SUPPLIED MATERIAL:
|---|
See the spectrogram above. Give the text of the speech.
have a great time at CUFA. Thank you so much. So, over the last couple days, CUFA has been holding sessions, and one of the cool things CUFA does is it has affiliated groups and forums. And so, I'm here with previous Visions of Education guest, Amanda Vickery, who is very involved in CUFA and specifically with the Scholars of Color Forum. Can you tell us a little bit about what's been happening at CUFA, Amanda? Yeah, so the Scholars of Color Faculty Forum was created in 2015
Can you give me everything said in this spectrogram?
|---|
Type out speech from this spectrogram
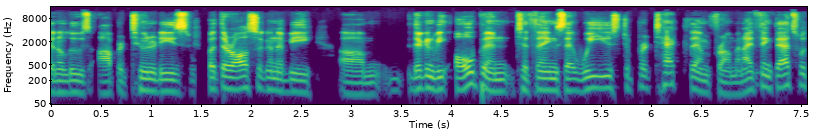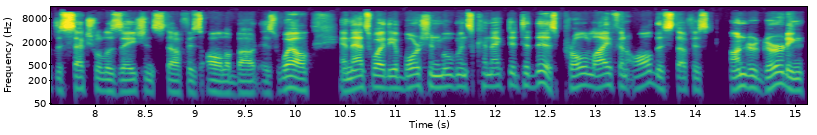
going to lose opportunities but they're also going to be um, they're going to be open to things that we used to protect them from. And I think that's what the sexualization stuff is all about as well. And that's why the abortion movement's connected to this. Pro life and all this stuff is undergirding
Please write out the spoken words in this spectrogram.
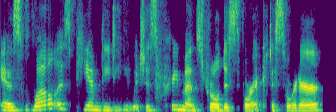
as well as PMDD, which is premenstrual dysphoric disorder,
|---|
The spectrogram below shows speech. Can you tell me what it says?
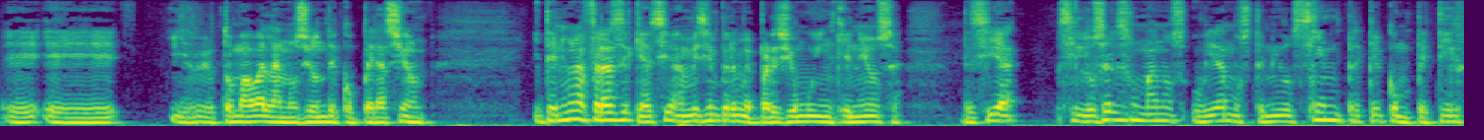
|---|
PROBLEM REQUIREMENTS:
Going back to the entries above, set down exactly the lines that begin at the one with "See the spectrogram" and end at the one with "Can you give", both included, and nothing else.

YOUR RESPONSE:
See the spectrogram above. Give the text of the speech.
have a great time at CUFA. Thank you so much. So, over the last couple days, CUFA has been holding sessions, and one of the cool things CUFA does is it has affiliated groups and forums. And so, I'm here with previous Visions of Education guest, Amanda Vickery, who is very involved in CUFA and specifically with the Scholars of Color Forum. Can you tell us a little bit about what's been happening at CUFA, Amanda? Yeah, so the Scholars of Color Faculty Forum was created in 2015
Can you give me everything said in this spectrogram?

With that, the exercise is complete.